■ YOUR TASK: A word-for-word copy of the data, pictures excluded, is what this task asks for.

■ DATA RECORDS:
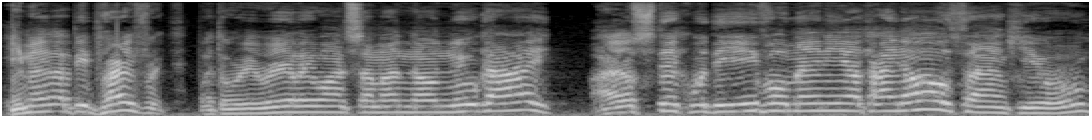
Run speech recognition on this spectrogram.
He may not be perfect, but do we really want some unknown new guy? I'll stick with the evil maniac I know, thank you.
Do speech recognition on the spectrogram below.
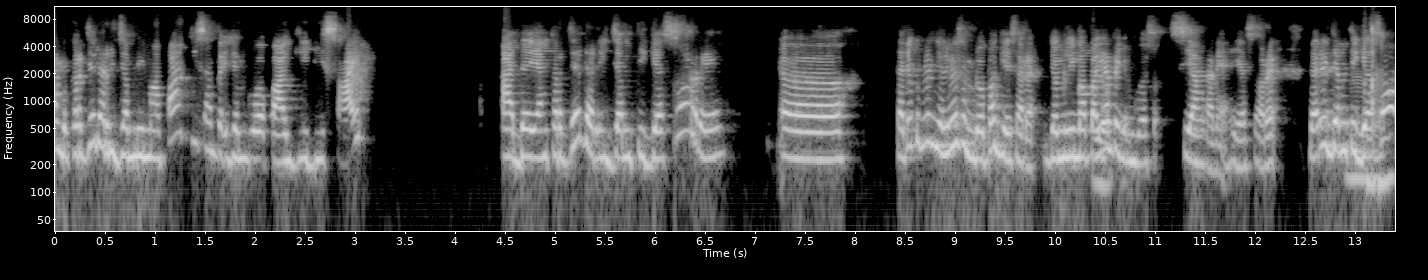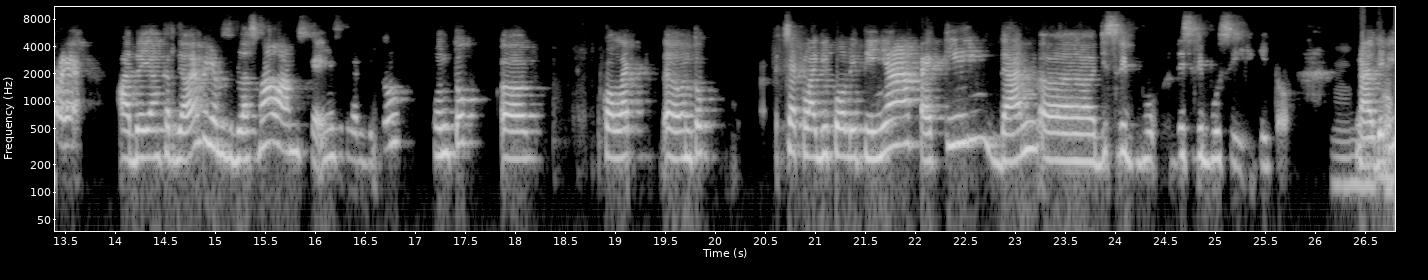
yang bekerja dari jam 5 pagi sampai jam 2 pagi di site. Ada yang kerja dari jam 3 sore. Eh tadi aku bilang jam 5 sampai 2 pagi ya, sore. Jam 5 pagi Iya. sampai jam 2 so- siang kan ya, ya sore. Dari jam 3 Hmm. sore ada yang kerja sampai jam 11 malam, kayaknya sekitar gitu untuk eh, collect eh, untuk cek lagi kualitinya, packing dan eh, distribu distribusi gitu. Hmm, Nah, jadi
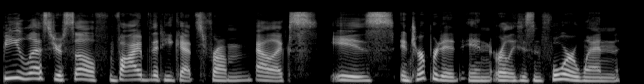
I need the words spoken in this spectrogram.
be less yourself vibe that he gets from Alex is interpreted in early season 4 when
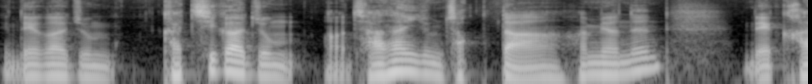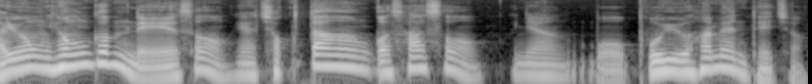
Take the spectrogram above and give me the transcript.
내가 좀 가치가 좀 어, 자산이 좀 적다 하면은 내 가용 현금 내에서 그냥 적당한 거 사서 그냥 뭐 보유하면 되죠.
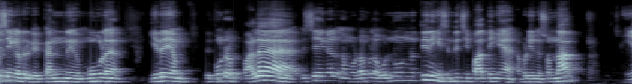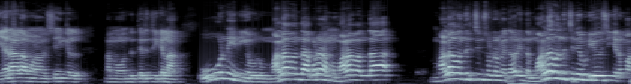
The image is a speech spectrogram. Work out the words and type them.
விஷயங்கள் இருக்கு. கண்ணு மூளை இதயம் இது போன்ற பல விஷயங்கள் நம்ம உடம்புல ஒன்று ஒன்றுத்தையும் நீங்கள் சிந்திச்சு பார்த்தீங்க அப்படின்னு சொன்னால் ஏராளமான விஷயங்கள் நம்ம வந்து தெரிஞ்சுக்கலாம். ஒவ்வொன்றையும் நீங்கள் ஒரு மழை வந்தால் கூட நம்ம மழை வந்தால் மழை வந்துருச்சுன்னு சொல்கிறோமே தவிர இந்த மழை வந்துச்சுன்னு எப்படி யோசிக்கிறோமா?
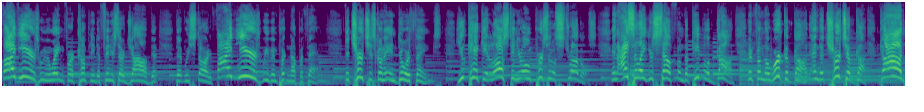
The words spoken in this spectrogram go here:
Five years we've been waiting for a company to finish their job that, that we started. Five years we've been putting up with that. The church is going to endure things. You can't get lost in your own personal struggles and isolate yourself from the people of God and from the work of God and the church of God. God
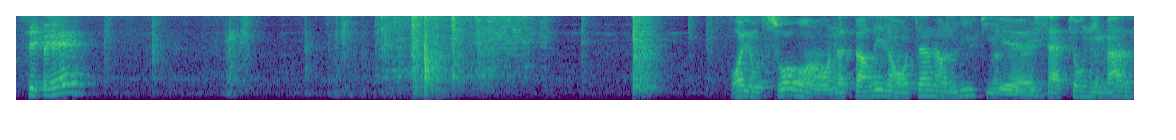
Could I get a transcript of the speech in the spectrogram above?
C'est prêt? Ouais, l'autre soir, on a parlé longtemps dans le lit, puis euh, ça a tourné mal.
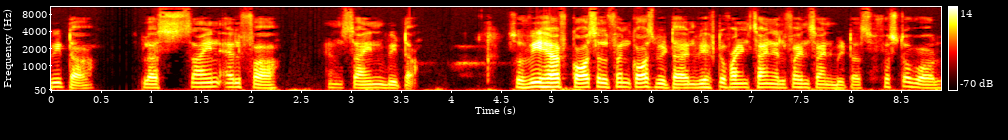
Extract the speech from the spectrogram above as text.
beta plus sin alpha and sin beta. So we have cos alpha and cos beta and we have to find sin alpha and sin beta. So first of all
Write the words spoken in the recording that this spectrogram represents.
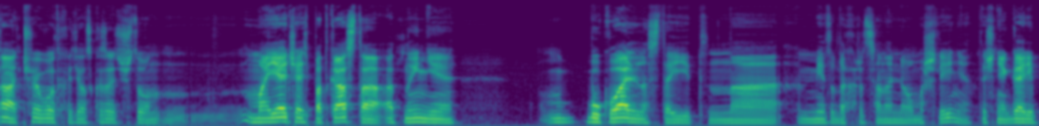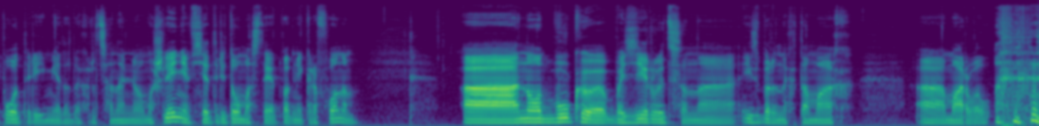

■ SOLUTION BELOW:
Run speech recognition on this spectrogram.
He may not be perfect, but do we really want some unknown new guy? I'll stick with the evil maniac I know, thank you.
Do speech recognition on the spectrogram below.
yang bekerja dari jam 5 pagi sampai jam 2 pagi di site. Ada yang kerja dari jam 3 sore. Eh tadi aku bilang jam 5 sampai 2 pagi ya, sore. Jam 5 pagi Iya. sampai jam 2 so- siang kan ya, ya sore. Dari jam 3 Hmm. sore ada yang kerja sampai jam 11 malam, kayaknya sekitar gitu untuk eh, collect eh, untuk cek lagi kualitinya, packing dan eh, distribu distribusi gitu. Hmm, Nah, jadi
I need the words spoken in this spectrogram.
be less yourself vibe that he gets from Alex is interpreted in early season 4 when
Take the spectrogram above and give me the transcript.
내가 좀 가치가 좀 어, 자산이 좀 적다 하면은 내 가용 현금 내에서 그냥 적당한 거 사서 그냥 뭐 보유하면 되죠.
The image is a speech spectrogram. Work out the words and type them.
விஷயங்கள் இருக்கு. கண்ணு மூளை இதயம் இது போன்ற பல விஷயங்கள் நம்ம உடம்புல ஒன்று ஒன்றுத்தையும் நீங்கள் சிந்திச்சு பார்த்தீங்க அப்படின்னு சொன்னால் ஏராளமான விஷயங்கள் நம்ம வந்து தெரிஞ்சுக்கலாம். ஒவ்வொன்றையும் நீங்கள் ஒரு மழை வந்தால் கூட நம்ம மழை வந்தால் மழை வந்துருச்சுன்னு சொல்கிறோமே தவிர இந்த மழை வந்துச்சுன்னு எப்படி யோசிக்கிறோமா?
The words spoken in this spectrogram go here:
Five years we've been waiting for a company to finish their job that, that we started. Five years we've been putting up with that. The church is going to endure things. You can't get lost in your own personal struggles and isolate yourself from the people of God and from the work of God and the church of God. God
Could I get a transcript of the speech in the spectrogram above?
C'est prêt? Ouais, l'autre soir, on a parlé longtemps dans le lit, puis euh, ça a tourné mal.
Extract the speech from the spectrogram above as text.
beta plus sin alpha and sin beta. So we have cos alpha and cos beta and we have to find sin alpha and sin beta. So first of all
Write the words spoken in the recording that this spectrogram represents.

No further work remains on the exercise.